(Data begins)

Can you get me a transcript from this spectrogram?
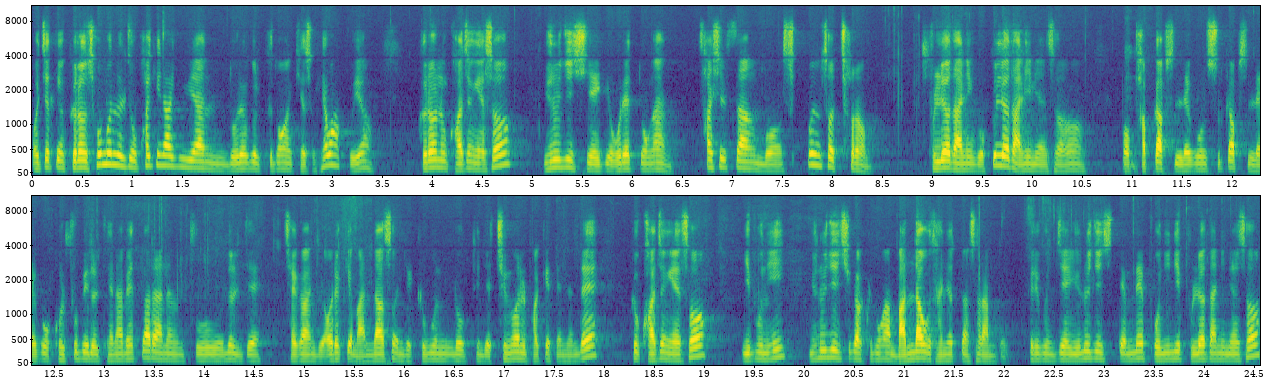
어쨌든 그런 소문을 좀 확인하기 위한 노력을 그동안 계속 해왔고요. 그러는 과정에서 윤우진 씨에게 오랫동안 사실상 뭐 스폰서처럼 불려다니고 끌려다니면서 뭐 밥값을 내고 술값을 내고 골프비를 대납했다라는 분을 이제 제가 이제 어렵게 만나서 이제 그분으로부터 이제 증언을 받게 됐는데 그 과정에서 이분이 윤우진 씨가 그동안 만나고 다녔던 사람들 그리고 이제 윤우진 씨 때문에 본인이 불려다니면서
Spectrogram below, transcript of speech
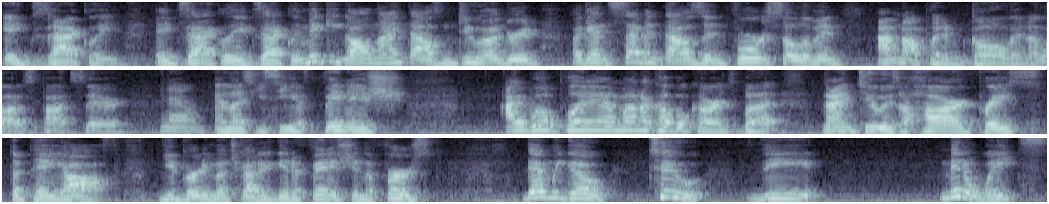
Exactly, exactly, exactly. Mickey Gall nine thousand two hundred against seven thousand for Sullivan. I'm not putting Gall in a lot of spots there No. unless you see a finish. I will play him on a couple cards, but nine two is a hard price to pay off. You pretty much got to get a finish in the first. Then we go to the middleweights.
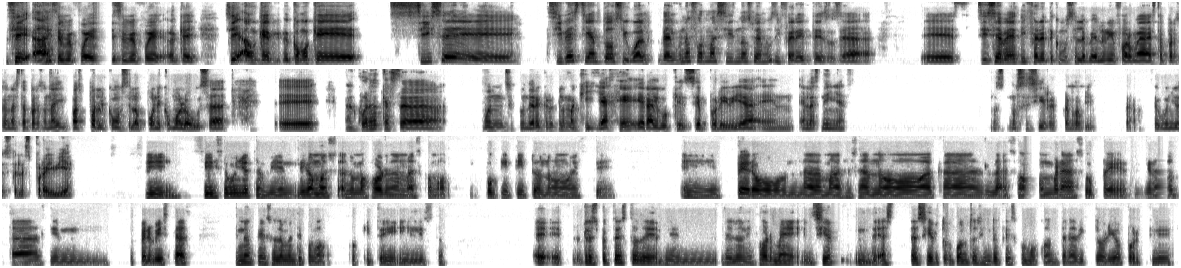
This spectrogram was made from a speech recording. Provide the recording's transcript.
sí, ay, se me fue, se me fue, ok. Sí, aunque como que sí se, sí vestían todos igual, de alguna forma sí nos vemos diferentes, o sea, eh, sí se ve diferente cómo se le ve el uniforme a esta persona, a esta persona, y más por el cómo se lo pone, cómo lo usa. Eh, me acuerdo que hasta, bueno, en secundaria creo que el maquillaje era algo que se prohibía en, las niñas. No, sé si recuerdo bien, pero según yo se les prohibía. Sí, sí, según yo también. Digamos, a lo mejor nada más como poquitito, ¿no? Este, eh, pero nada más, o sea, no acá las sombras súper granotas, bien súper vistas, sino que solamente como poquito y, listo. Eh, eh, respecto a esto del, uniforme, hasta cierto punto siento que es como contradictorio porque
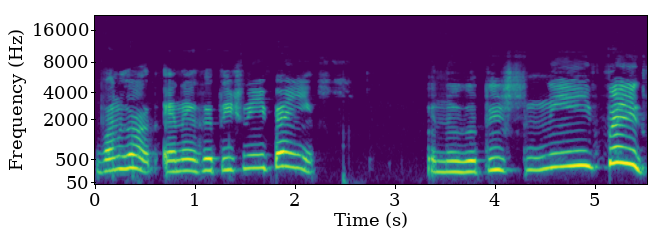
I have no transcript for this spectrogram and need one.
Вангард, енергетичний фенікс. Енергетичний фенікс.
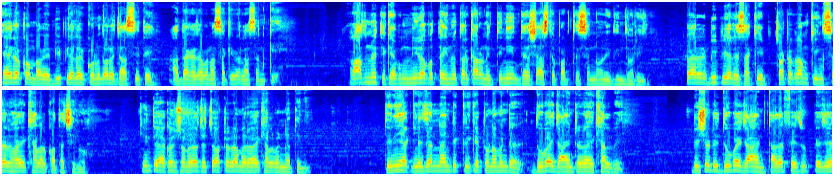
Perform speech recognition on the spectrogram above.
এইরকমভাবে বিপিএলের কোনো দলের জার্সিতে আর দেখা যাবে না সাকিব আল হাসানকে। রাজনৈতিক এবং নিরাপত্তাহীনতার কারণে তিনি দেশে আসতে পারতেছেন না অনেকদিন ধরেই। এবারের বিপিএলে সাকিব চট্টগ্রাম কিংসের হয়ে খেলার কথা ছিল। কিন্তু এখন শোনা যাচ্ছে চট্টগ্রামের হয়ে খেলবেন না তিনি। তিনি এক লেজেন্ড নাইনটি ক্রিকেট টুর্নামেন্টের দুবাই জায়ান্টের হয়ে খেলবে। বিষয়টি দুবাই জায়ান্ট তাদের ফেসবুক পেজে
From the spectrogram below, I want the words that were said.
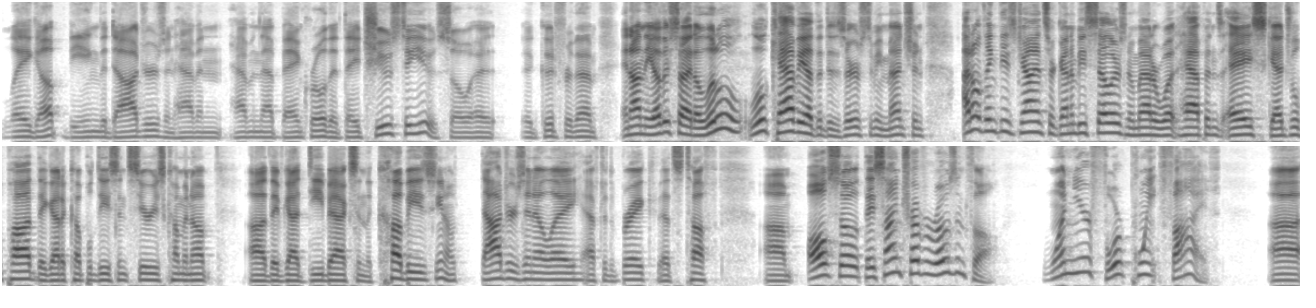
leg up being the Dodgers and having having that bankroll that they choose to use. So uh, good for them. And on the other side, a little little caveat that deserves to be mentioned. I don't think these Giants are going to be sellers no matter what happens. A schedule pod, they got a couple decent series coming up. Uh, they've got D-backs in the Cubbies. You know, Dodgers in LA after the break. That's tough. Um, also, they signed Trevor Rosenthal, one year, four point five. Uh,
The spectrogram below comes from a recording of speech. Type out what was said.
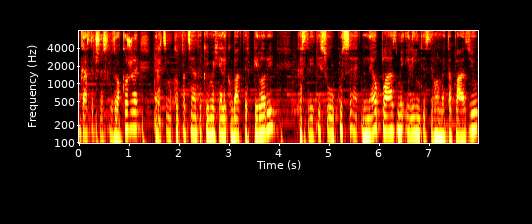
gastrične sluzokože, recimo kod pacijenata koji imaju helikobakter pylori, gastritis ulkuse, neoplazme ili intestinalnu metaplaziju,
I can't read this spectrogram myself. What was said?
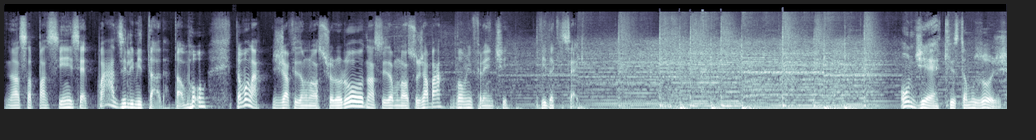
Nossa paciência é quase limitada, tá bom? Então vamos lá. Já fizemos nosso chororô, nós fizemos nosso jabá. Vamos em frente. Vida que segue. Onde é que estamos hoje?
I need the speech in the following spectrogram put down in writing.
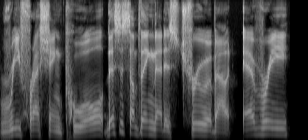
refreshing pool. This is something that is true about every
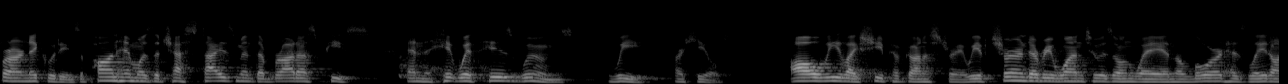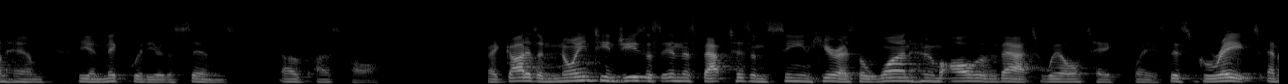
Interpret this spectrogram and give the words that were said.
for our iniquities. Upon him was the chastisement that brought us peace, and with his wounds we are healed. All we like sheep have gone astray. We have turned every one to his own way, and the Lord has laid on him the iniquity or the sins of us all. Right? God is anointing Jesus in this baptism scene here as the one whom all of that will take place. This great and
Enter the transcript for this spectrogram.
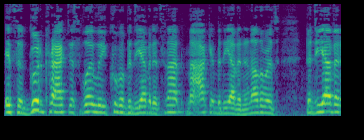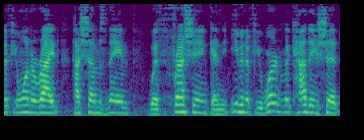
it's a good practice. It's not ma'ake In other words, b'diavad, if you want to write Hashem's name with fresh ink, and even if you weren't mekadesh it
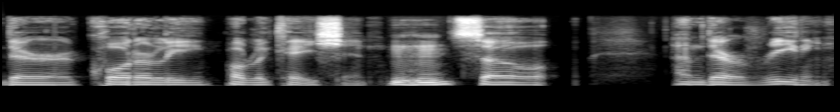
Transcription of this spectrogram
their quarterly publication hmm so i'm there reading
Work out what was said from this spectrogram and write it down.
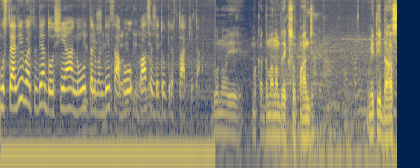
ਮੁਸਤੈਦੀ ਵਰਤਦਿਆਂ ਦੋਸ਼ੀਆਂ ਨੂੰ ਤਲਵੰਡੀ ਸਾਬੋ ਬੱਸ ਅੱਡੇ ਤੋਂ ਗ੍ਰਿਫਤਾਰ ਕੀਤਾ। ਦੋਨੋਂ ਇਹ ਮੁਕੱਦਮਾ ਨੰਬਰ 105 ਮਿਤੀ 10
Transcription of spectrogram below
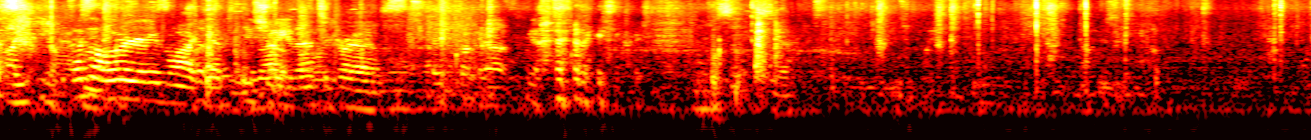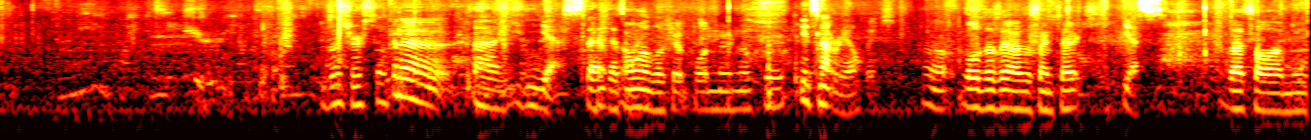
Oh, you, you know, That's the only reason why I kept it. He's showing you that. Bunch of crabs. fuck it up. Is this your stuff? Gonna. Uh, yes, that, that's. I want to look at Blood Moon real quick. It's not real. Uh, well, does it have the same text? Yes. That's all I need.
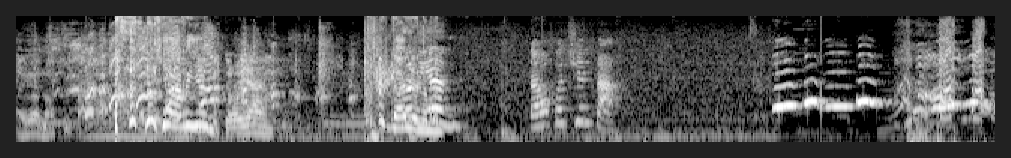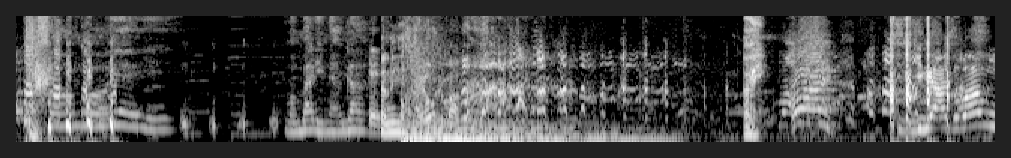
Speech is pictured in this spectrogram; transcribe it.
Ayun o. Paano? Nangyari yan. Totoo yan. Ang daya naman. Tawa ko, Chinta. Ano yan? Ay. Ginagawa mo!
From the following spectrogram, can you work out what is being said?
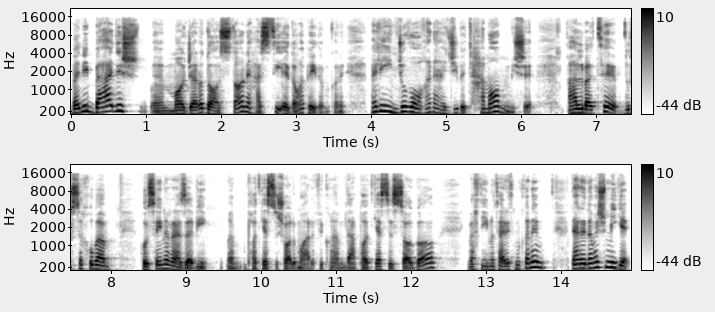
ولی بعدش ماجرا داستان هستی ادامه پیدا می‌کنه. ولی اینجا واقعا عجیبه. تمام میشه. البته دوست خوبم حسین رضوی پادکست شال معرفی کنم. در پادکست ساگا وقتی اینو تعریف می‌کنه در ادامهش میگه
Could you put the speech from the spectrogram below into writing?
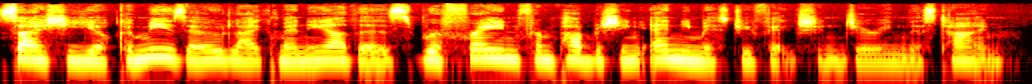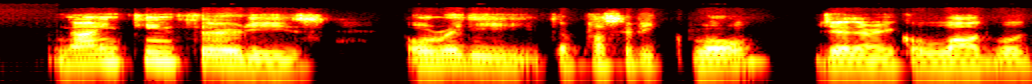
Seishi Yokomizo, like many others, refrained from publishing any mystery fiction during this time. 1930s, already the Pacific War, generic or World War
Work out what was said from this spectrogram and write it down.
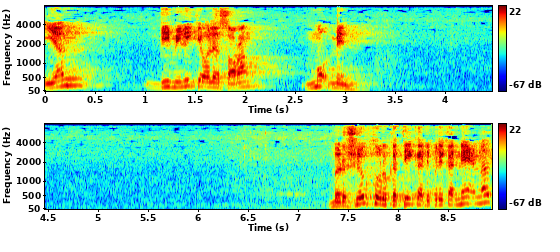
yang dimiliki oleh seorang mukmin. Bersyukur ketika diberikan nikmat,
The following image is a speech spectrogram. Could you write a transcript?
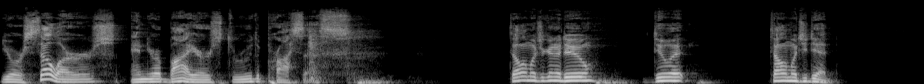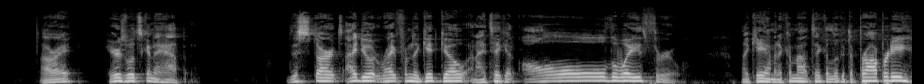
your sellers and your buyers through the process. Tell them what you're going to do, do it, tell them what you did. All right, here's what's going to happen. This starts, I do it right from the get go and I take it all the way through. Like, hey, I'm going to come out, take a look at the property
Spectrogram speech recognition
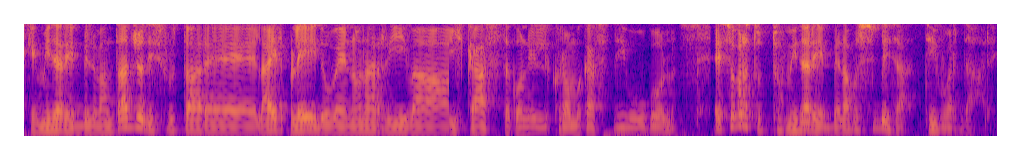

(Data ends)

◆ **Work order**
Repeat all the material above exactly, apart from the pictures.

◆ **Response**
Can you get me a transcript from this spectrogram?
어쨌든 그런 소문을 좀 확인하기 위한 노력을 그동안 계속 해왔고요. 그러는 과정에서 윤우진 씨에게 오랫동안 사실상 뭐 스폰서처럼 불려다니고 끌려다니면서 뭐 밥값을 내고 술값을 내고 골프비를 대납했다라는 분을 이제 제가 이제 어렵게 만나서 이제 그분으로부터 이제 증언을 받게 됐는데 그 과정에서 이분이 윤우진 씨가 그동안 만나고 다녔던 사람들 그리고 이제 윤우진 씨 때문에 본인이 불려다니면서
Spectrogram below, transcript of speech
Exactly, exactly, exactly. Mickey Gall nine thousand two hundred against seven thousand for Sullivan. I'm not putting Gall in a lot of spots there No. unless you see a finish. I will play him on a couple cards, but nine two is a hard price to pay off. You pretty much got to get a finish in the first. Then we go to the middleweights.
This spectrogram was made from a speech recording. Provide the recording's transcript.
sí, ay, se me fue, se me fue, ok. Sí, aunque como que sí se, sí vestían todos igual, de alguna forma sí nos vemos diferentes, o sea, eh, sí se ve diferente cómo se le ve el uniforme a esta persona, a esta persona, y más por el cómo se lo pone, cómo lo usa. Eh, me acuerdo que hasta, bueno, en secundaria creo que el maquillaje era algo que se prohibía en, las niñas. No, sé si recuerdo bien, pero según yo se les prohibía. Sí, sí, según yo también. Digamos, a lo mejor nada más como poquitito, ¿no? Este, eh, pero nada más, o sea, no acá las sombras súper granotas, bien súper vistas, sino que solamente como poquito y, listo. Eh, eh, respecto a esto del, uniforme, hasta cierto punto siento que es como contradictorio porque
I have no transcript for this spectrogram and need one.
Вангард, енергетичний фенікс. Енергетичний фенікс.
Perform speech recognition on the spectrogram above.
এইরকমভাবে বিপিএলের কোনো দলের জার্সিতে আর দেখা যাবে না সাকিব আল হাসানকে। রাজনৈতিক এবং নিরাপত্তাহীনতার কারণে তিনি দেশে আসতে পারতেছেন না অনেকদিন ধরেই। এবারের বিপিএলে সাকিব চট্টগ্রাম কিংসের হয়ে খেলার কথা ছিল। কিন্তু এখন শোনা যাচ্ছে চট্টগ্রামের হয়ে খেলবেন না তিনি। তিনি এক লেজেন্ড নাইনটি ক্রিকেট টুর্নামেন্টের দুবাই জায়ান্টের হয়ে খেলবে। বিষয়টি দুবাই জায়ান্ট তাদের ফেসবুক পেজে
From the spectrogram below, I want the words that were said.
leg up being the Dodgers and having having that bankroll that they choose to use. So uh, good for them. And on the other side, a little little caveat that deserves to be mentioned. I don't think these Giants are going to be sellers no matter what happens. A schedule pod, they got a couple decent series coming up. Uh, they've got D-backs in the Cubbies. You know, Dodgers in LA after the break. That's tough. Um, also, they signed Trevor Rosenthal, one year, four point five. Uh,
The spectrogram below comes from a recording of speech. Type out what was said.
gastrične sluzokože, recimo kod pacijenata koji imaju helikobakter pylori, gastritis ulkuse, neoplazme ili intestinalnu metaplaziju,
I can't read this spectrogram myself. What was said?
Nossa paciência é quase limitada, tá bom? Então vamos lá. Já fizemos nosso chororô, nós fizemos nosso jabá. Vamos em frente. Vida que segue. Onde é que estamos hoje?
I need the speech in the following spectrogram put down in writing.
refreshing pool. This is something that is true about every
Interpret this spectrogram and give the words that were said.
for our iniquities. Upon him was the chastisement that brought us peace, and with his wounds we are healed. All we like sheep have gone astray. We have turned every one to his own way, and the Lord has laid on him the iniquity or the sins of us all. Right? God is anointing Jesus in this baptism scene here as the one whom all of that will take place. This great and
Enter the transcript for this spectrogram.
it's a good practice. It's not ma'ake In other words, b'diavad, if you want to write Hashem's name with fresh ink, and even if you weren't mekadesh it
Transcription of this spectrogram
their quarterly publication hmm so i'm there reading
Work out what was said from this spectrogram and write it down.
ਮੁਸਤੈਦੀ ਵਰਤਦਿਆਂ ਦੋਸ਼ੀਆਂ ਨੂੰ ਤਲਵੰਡੀ ਸਾਬੋ ਬੱਸ ਅੱਡੇ ਤੋਂ ਗ੍ਰਿਫਤਾਰ ਕੀਤਾ। ਦੋਨੋਂ ਇਹ ਮੁਕੱਦਮਾ ਨੰਬਰ 105 ਮਿਤੀ 10
Transcription of spectrogram below
Oh, you, you know, That's the only reason why I kept it. He's showing you that. Bunch of crabs. fuck it up. Is this your stuff? Gonna. Uh, yes, that, that's. I want to look at Blood Moon real quick. It's not real. Uh, well, does it have the same text? Yes. That's all I need.
Speech is pictured in this spectrogram; transcribe it.
Ayun o. Paano? Nangyari yan. Totoo yan. Ang daya naman. Tawa ko, Chinta. Ano yan? Ay. Ginagawa mo!
From the following spectrogram, can you work out what is being said?
ولی بعدش ماجرا داستان هستی ادامه پیدا می‌کنه. ولی اینجا واقعا عجیبه. تمام میشه. البته دوست خوبم حسین رضوی پادکست شال معرفی کنم. در پادکست ساگا وقتی اینو تعریف می‌کنه در ادامهش میگه
Could you put the speech from the spectrogram below into writing?
Seishi Yokomizo, like many others, refrained from publishing any mystery fiction during this time. 1930s, already the Pacific War, generic or World War
Work out what was said from this spectrogram and write it down.
yang dimiliki oleh seorang mukmin. Bersyukur ketika diberikan nikmat,
The following image is a speech spectrogram. Could you write a transcript?
your sellers and your buyers through the process. Tell them what you're going to do, do it, tell them what you did. All right, here's what's going to happen. This starts, I do it right from the get go and I take it all the way through. Like, hey, I'm going to come out, take a look at the property
Spectrogram speech recognition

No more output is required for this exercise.